Content starts

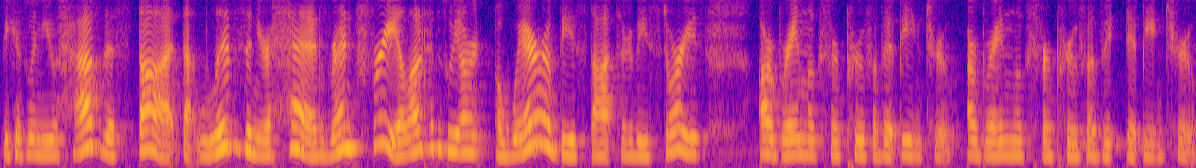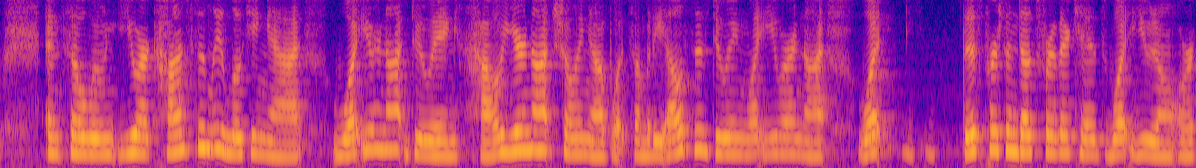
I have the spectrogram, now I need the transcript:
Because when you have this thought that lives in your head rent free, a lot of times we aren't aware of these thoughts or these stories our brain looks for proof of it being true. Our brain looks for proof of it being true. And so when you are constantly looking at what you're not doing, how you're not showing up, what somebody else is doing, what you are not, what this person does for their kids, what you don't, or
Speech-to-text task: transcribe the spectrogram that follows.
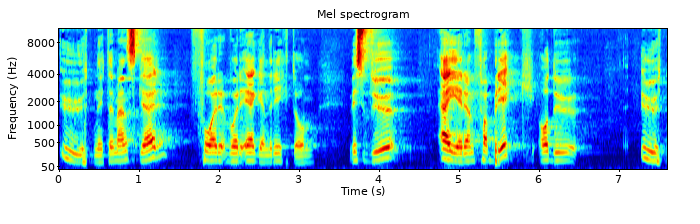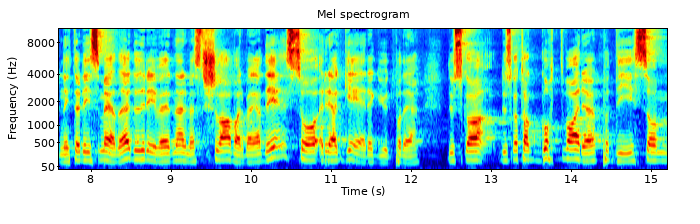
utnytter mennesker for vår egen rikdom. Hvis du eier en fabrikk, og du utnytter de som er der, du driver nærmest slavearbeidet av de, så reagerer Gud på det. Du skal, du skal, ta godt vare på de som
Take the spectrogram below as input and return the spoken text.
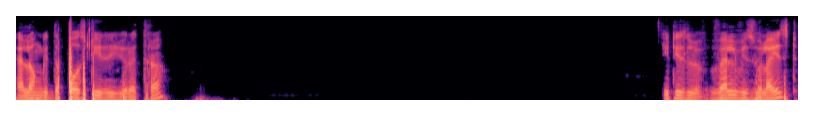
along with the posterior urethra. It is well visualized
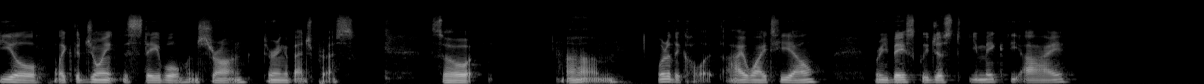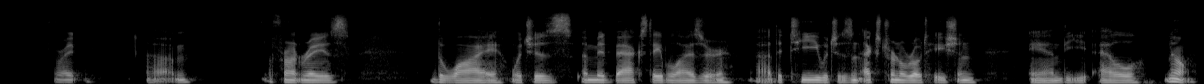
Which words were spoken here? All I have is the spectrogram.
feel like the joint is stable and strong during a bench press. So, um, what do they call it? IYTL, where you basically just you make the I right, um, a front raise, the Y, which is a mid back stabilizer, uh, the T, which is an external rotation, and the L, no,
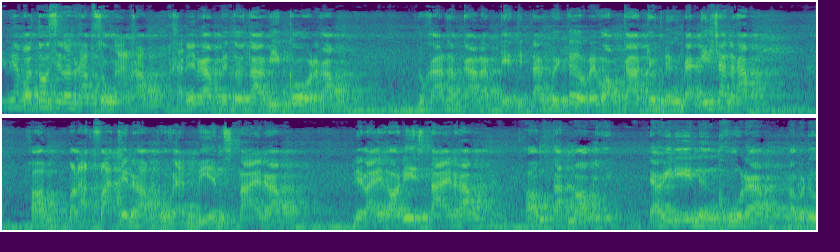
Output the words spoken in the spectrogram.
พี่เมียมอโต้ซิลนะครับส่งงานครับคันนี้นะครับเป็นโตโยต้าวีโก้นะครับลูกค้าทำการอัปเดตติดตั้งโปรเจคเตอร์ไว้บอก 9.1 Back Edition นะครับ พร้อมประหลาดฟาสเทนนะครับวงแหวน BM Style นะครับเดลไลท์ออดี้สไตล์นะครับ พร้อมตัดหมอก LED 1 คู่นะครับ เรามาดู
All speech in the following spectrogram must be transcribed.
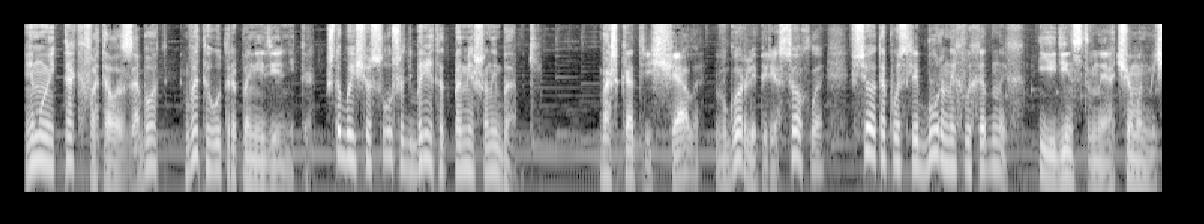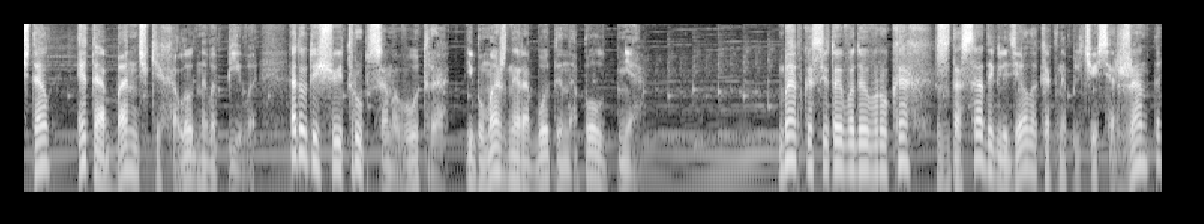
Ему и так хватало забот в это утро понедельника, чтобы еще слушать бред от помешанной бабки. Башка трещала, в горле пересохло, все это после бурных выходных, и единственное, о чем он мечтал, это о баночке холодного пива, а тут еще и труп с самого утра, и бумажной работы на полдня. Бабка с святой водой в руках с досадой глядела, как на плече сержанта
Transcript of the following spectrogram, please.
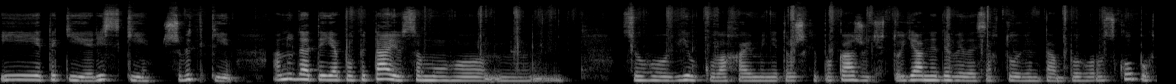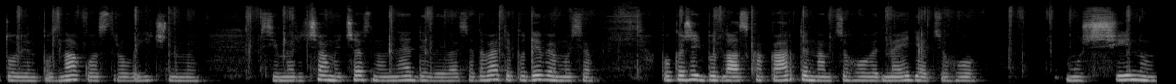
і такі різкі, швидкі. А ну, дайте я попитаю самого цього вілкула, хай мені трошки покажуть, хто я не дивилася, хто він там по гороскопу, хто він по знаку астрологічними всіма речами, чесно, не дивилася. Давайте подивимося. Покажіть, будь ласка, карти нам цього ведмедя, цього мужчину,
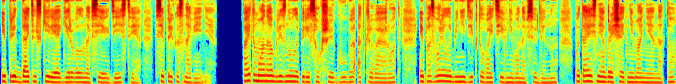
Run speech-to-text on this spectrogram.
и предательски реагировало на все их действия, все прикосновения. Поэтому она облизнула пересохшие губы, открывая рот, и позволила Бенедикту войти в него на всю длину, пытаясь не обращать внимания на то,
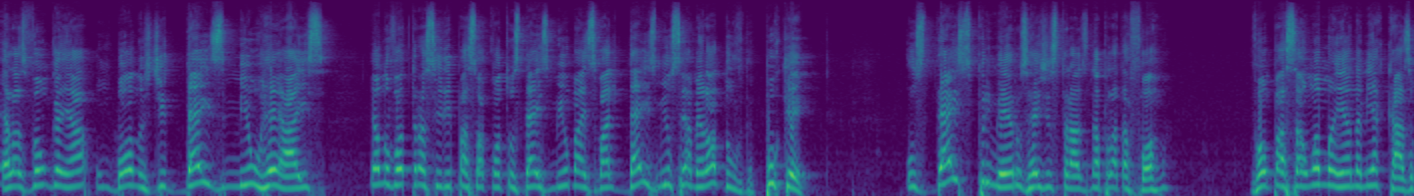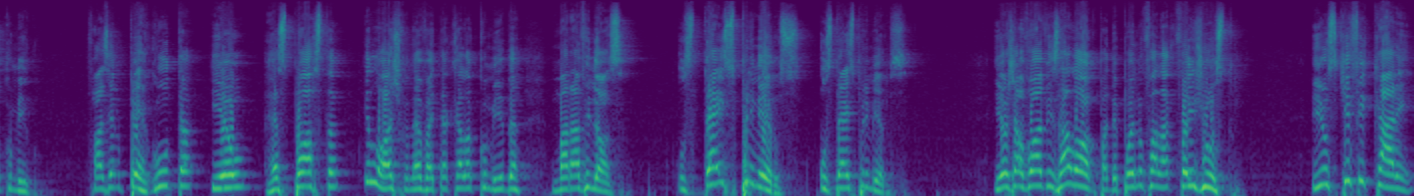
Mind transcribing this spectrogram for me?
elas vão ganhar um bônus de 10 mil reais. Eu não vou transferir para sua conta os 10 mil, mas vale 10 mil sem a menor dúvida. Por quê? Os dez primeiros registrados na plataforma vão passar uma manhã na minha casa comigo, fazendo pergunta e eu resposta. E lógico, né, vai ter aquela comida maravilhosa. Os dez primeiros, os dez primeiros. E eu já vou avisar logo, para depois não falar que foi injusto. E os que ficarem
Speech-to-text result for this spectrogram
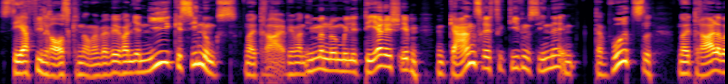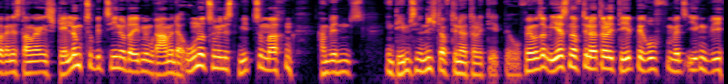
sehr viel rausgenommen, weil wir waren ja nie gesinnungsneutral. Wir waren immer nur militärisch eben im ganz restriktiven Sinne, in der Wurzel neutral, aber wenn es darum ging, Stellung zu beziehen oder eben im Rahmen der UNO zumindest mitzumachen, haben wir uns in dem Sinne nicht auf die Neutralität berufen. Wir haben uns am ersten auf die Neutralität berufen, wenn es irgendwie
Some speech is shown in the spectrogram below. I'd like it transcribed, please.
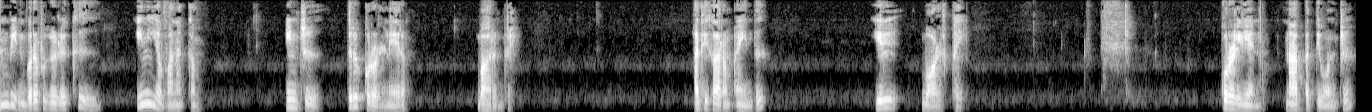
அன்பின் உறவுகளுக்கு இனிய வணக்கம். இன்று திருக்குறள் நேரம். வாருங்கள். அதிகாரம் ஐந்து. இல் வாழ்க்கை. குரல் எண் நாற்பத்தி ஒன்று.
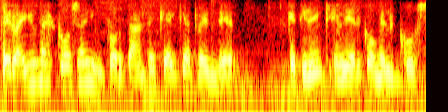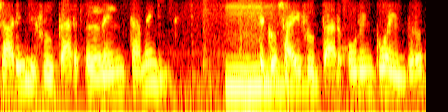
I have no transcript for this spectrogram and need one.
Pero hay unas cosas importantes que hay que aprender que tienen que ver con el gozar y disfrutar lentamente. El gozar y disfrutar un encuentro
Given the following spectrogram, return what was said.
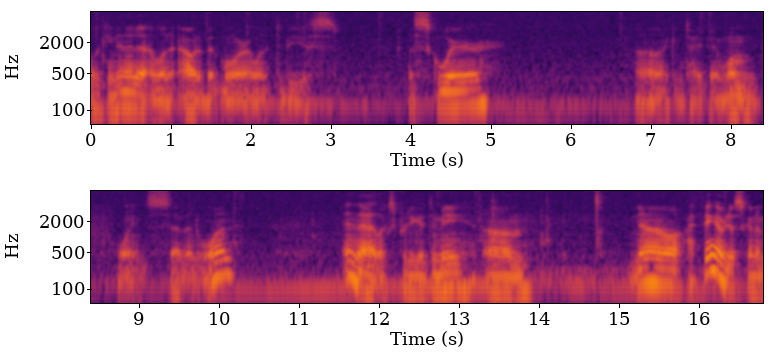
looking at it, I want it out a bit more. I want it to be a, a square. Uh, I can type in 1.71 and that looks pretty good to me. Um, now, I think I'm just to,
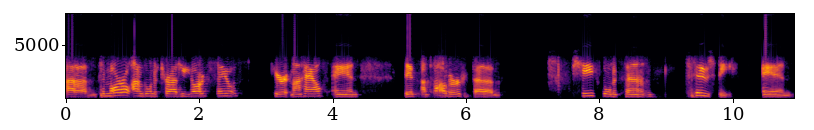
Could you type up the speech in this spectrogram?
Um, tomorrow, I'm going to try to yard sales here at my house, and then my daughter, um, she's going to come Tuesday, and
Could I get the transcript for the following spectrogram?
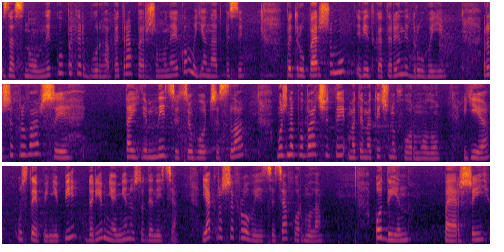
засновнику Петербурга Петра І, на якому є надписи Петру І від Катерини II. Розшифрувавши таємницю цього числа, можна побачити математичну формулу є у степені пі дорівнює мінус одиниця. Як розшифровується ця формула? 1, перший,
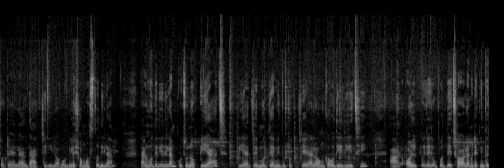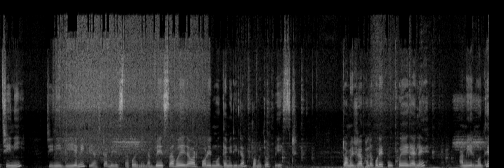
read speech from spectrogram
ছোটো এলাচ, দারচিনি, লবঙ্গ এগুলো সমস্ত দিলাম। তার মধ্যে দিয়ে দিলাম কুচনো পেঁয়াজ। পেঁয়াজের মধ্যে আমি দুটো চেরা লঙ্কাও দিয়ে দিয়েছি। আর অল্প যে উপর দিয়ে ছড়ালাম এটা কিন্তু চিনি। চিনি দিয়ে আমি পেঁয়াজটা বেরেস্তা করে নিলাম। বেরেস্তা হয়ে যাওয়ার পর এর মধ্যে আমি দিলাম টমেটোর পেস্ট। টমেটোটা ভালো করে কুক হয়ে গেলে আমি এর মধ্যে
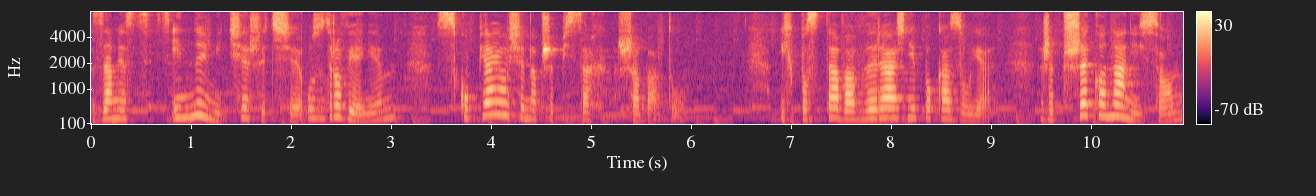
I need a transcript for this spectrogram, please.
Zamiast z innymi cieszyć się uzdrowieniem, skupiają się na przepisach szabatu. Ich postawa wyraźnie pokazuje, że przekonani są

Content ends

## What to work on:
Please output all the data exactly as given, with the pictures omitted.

## Response to the task:
I have the spectrogram, now I need the transcript:
Because when you have this thought that lives in your head rent free, a lot of times we aren't aware of these thoughts or these stories our brain looks for proof of it being true. Our brain looks for proof of it being true. And so when you are constantly looking at what you're not doing, how you're not showing up, what somebody else is doing, what you are not, what this person does for their kids, what you don't, or
Speech-to-text task: transcribe the spectrogram that follows.
utnytter mennesker for vår egen rikdom. Hvis du eier en fabrikk, og du utnytter de som er der, du driver nærmest slavearbeidet av de, så reagerer Gud på det. Du skal, du skal, ta godt vare på de som
Take the spectrogram below as input and return the spoken text.
along with the posterior urethra. It is well visualized
Which words were spoken here? All I have is the spectrogram.
feel like the joint is stable and strong during a bench press. So, um, what do they call it? IYTL, where you basically just you make the I right, um, a front raise, the Y, which is a mid back stabilizer, uh, the T, which is an external rotation, and the L, no,
Output the words spoken in the spectrogram.
พี่เมียมอโต้ซิลนะครับส่งงานครับคันนี้นะครับเป็นโตโยต้าวีโก้นะครับลูกค้าทำการอัปเดตติดตั้งโปรเจคเตอร์ไว้บอก 9.1 Back Edition นะครับ พร้อมประหลาดฟาสเทนนะครับวงแหวน BM Style นะครับเดลไลท์ออดี้สไตล์นะครับ พร้อมตัดหมอก LED 1 คู่นะครับ เรามาดู
All speech in the following spectrogram must be transcribed.
Ему и так хватало забот в это утро понедельника, чтобы еще слушать бред от помешанной бабки. Башка трещала, в горле пересохло, все это после бурных выходных, и единственное, о чем он мечтал, это о баночке холодного пива, а тут еще и труп с самого утра, и бумажной работы на полдня. Бабка с святой водой в руках с досадой глядела, как на плече сержанта
Transcript of the following spectrogram, please.
і такі різкі, швидкі. А ну, дайте я попитаю самого цього вілкула, хай мені трошки покажуть, хто я не дивилася, хто він там по гороскопу, хто він по знаку астрологічними всіма речами, чесно, не дивилася. Давайте подивимося. Покажіть, будь ласка, карти нам цього ведмедя, цього мужчину,
Run speech-to-text on this spectrogram.
и предательски реагировало на все их действия, все прикосновения. Поэтому она облизнула пересохшие губы, открывая рот, и позволила Бенедикту войти в него на всю длину, пытаясь не обращать внимания на то,
Mind transcribing this spectrogram for me?
elas vão ganhar um bônus de 10 mil reais. Eu não vou transferir para sua conta os 10 mil, mas vale 10 mil sem a menor dúvida. Por quê? Os dez primeiros registrados na plataforma vão passar uma manhã na minha casa comigo, fazendo pergunta e eu resposta. E lógico, né, vai ter aquela comida maravilhosa. Os dez primeiros, os dez primeiros. E eu já vou avisar logo, para depois não falar que foi injusto. E os que ficarem
Speech-to-text result for this spectrogram
sehr viel rausgenommen, weil wir waren ja nie gesinnungsneutral. Wir waren immer nur militärisch eben im ganz restriktiven Sinne, in der Wurzel neutral, aber wenn es darum ging, Stellung zu beziehen oder eben im Rahmen der UNO zumindest mitzumachen, haben wir uns in dem Sinne nicht auf die Neutralität berufen. Wir haben uns am ersten auf die Neutralität berufen, wenn es irgendwie
Some speech is shown in the spectrogram below. I'd like it transcribed, please.
அன்பின் உறவுகளுக்கு இனிய வணக்கம். இன்று திருக்குறள் நேரம். வாருங்கள். அதிகாரம் ஐந்து. இல் வாழ்க்கை. குரல் எண் நாற்பத்தி ஒன்று.
I have no transcript for this spectrogram and need one.
Pero hay unas cosas importantes que hay que aprender que tienen que ver con el gozar y disfrutar lentamente. El gozar y disfrutar un encuentro
Given the following spectrogram, return what was said.
looking at it, I want it out a bit more. I want it to be a, a square. Uh, I can type in 1.71 and that looks pretty good to me. Um, now, I think I'm just to,
Could you type up the speech in this spectrogram?
Um, tomorrow, I'm going to try to yard sales here at my house, and then my daughter, um, she's going to come Tuesday, and
Could I get the transcript for the following spectrogram?
засновнику Петербурга Петра І, на якому є надписи Петру І від Катерини II. Розшифрувавши таємницю цього числа, можна побачити математичну формулу є у степені пі дорівнює мінус одиниця. Як розшифровується ця формула? 1, перший,
read speech from spectrogram
ছোটো এলাচ, দারচিনি, লবঙ্গ এগুলো সমস্ত দিলাম। তার মধ্যে দিয়ে দিলাম কুচনো পেঁয়াজ। পেঁয়াজের মধ্যে আমি দুটো চেরা লঙ্কাও দিয়ে দিয়েছি। আর অল্প যে উপর দিয়ে ছড়ালাম এটা কিন্তু চিনি। চিনি দিয়ে আমি পেঁয়াজটা বেরেস্তা করে নিলাম। বেরেস্তা হয়ে যাওয়ার পর এর মধ্যে আমি দিলাম টমেটোর পেস্ট। টমেটোটা ভালো করে কুক হয়ে গেলে আমি এর মধ্যে
I need a transcript for this spectrogram, please.
Zamiast z innymi cieszyć się uzdrowieniem, skupiają się na przepisach szabatu. Ich postawa wyraźnie pokazuje, że przekonani są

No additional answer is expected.